Modern modes of communication


One time I was at a cubicle at the library on a computer and babbling away on my Facebook page. And I got a message: “Look to your immediate right.” And one of my Facebook friends was sitting there at the computer in the next cubicle.

We smiled and waved to each other. And then went back to messaging each other back and forth on our computers.

Ha ha. Welcome to the modern age.



My older sister is a big telephone user. One time she invited me over to her house for lunch. But she spent pretty much the whole time on the phone, fielding one call after another.

So the next time, I had lunch by myself at my place. And called her on the phone while I was eating. We had a very nice conversation.


Modes of communication on the World Wide Web!



I enjoy talking to people over the internet. But it occurred to me, this is a relatively new mode of communication. Where we can type out a comment, and then, almost instantly, any stranger with access to a computer can read and comment on what you’ve just said. So I guess we’re all just kind of learning how to use this new technology this on the fly.

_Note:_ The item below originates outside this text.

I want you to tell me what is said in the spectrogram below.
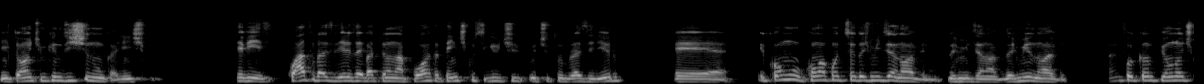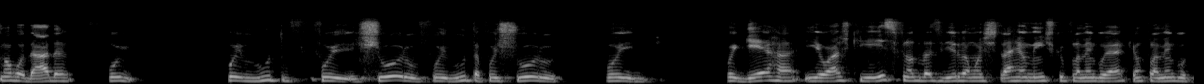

Now my dialogues with people on the internet often follow a naturally progression (or regression): They start out as 1.) discussions, then turn into 2.) debates, and then into 3.) arguments, and finally into 4.) insult-fests. And i can enjoy all four modes to varying degrees.

“Discussion” is probably my favorite mode (though there’s a lot to be said for “insult-fests,” too). Especially when the other person comes to the discussion in good faith. Neither party is trying to “win” anything. Its merely an “exchange of ideas.” And we usually both end up learning something new by being exposed to new points of view that we hadn’t previously considered.

“Debate” can be a livelier and more exciting mode. Because your point of view is actively being challenged. But this can be dynamic, like a hotly-contested athletic contest between two equals. The verbal equivalent of a fencing duel. And you can become sharper in your thinking from the exercise. But alas one’s opponent often doesn’t come to these exchanges in good faith. Their primary concern is to “win,” by fair or foul. Often they’re motivated by a need to show the world how “smart” they are (so naturally they don’t actually listen to what YOU’RE saying — they already know everything). Or else they’re urgently trying to advance some agenda that they think the world at large urgently needs. So any dirty little debating trick they employ is justified by the greater good of their agenda being advanced.

Which usually leads to the third mode, “argument.” By this point both parties are like radios: they transmit but don’t receive. And it usually just degenerates into who can shout the loudest and the longest (use all CAPITAL LETTERS if necessary).

Which leads to the final mode, the “insult-fest.” Which can also be enjoyable as we each access our inner Don Rickles. As well as serving the purpose of putting the whole exercise to a quick and merciful ending.